The number of jobs continues to recover from pandemic levels in the San Francisco metro area, which includes San Mateo County, adding 9,900 jobs in April, with unemployment now at 2.2%, according to the latest report. from the comptroller’s office in San Francisco. That leaves total employment at 3.1% below the pre-pandemic level. The report said the “best news” for the city’s economy in April and May was the performance of the hospitality industry, with room occupancy exceeding 70% in the week to May 21 – by far the highest. highest level since before the pandemic. The office sector is less rosy as coronavirus infections rise again and employees continue to work from home. In-person office footfall has stagnated in recent weeks, and BART ridership to downtown remains at less than 30% of normal.

Seniors have lost the battle against COVID at higher rates this winter than last year

Older Americans have lost their lives to COVID-19 during the omicron winter surge at much higher rates than they did last year, despite their strong vaccination levels, according to a New York Times analysis. Having been among the first groups to receive injections and boosters, the elderly were further removed from the initial protection of their injections when the omicron variant arrived with its ability to bypass immune defenses. Almost as many Americans 65 and older died during the four months of the omicron surge as during the six months of the delta variant, which overall tended to cause more severe disease . The elderly still account for an overwhelming share of COVID deaths.

Risk of lung and respiratory disease doubles for those who have had COVID-19
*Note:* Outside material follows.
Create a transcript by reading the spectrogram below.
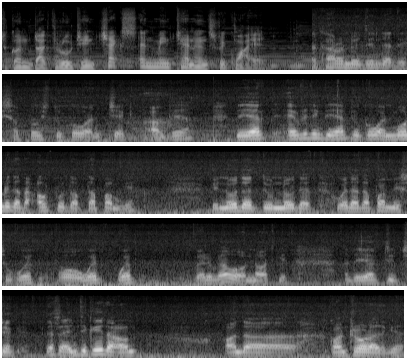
to conduct the routine checks and maintenance required. The current routine that they're supposed to go and check out there, they have everything they have to go and monitor the output of the pump, okay? in order to know that whether the pump is work or work, work very well or not. Okay? And they have to check. There's an indicator on on the controller. Okay?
With increasing numbers of people infected with the coronavirus reporting symptoms of long COVID weeks after having the disease, a study from the Centers for Disease Control and Prevention published on Tuesday finds that survivors of acute COVID-19 are twice as likely to develop a pulmonary embolism or respiratory conditions. The study reviewed the health records of US adult patients from March 2020 to November 2021 and assessed the incidence of 26 conditions often attributable to post-COVID. Among COVID patients 18 years or older, 38% experienced long-lasting COVID conditions, compared to 16% of patients who had not contracted COVID. Conditions included cardiovascular, pulmonary, hematological, renal, endocrine, gastrointestinal, musculoskeletal, neurological, and psychiatric signs and symptoms. The highest incidence was for acute pulmonary embolism and respiratory illnesses, which were twice as common among those who had suffered from COVID-19. The incidence was highest in people aged 65 and older.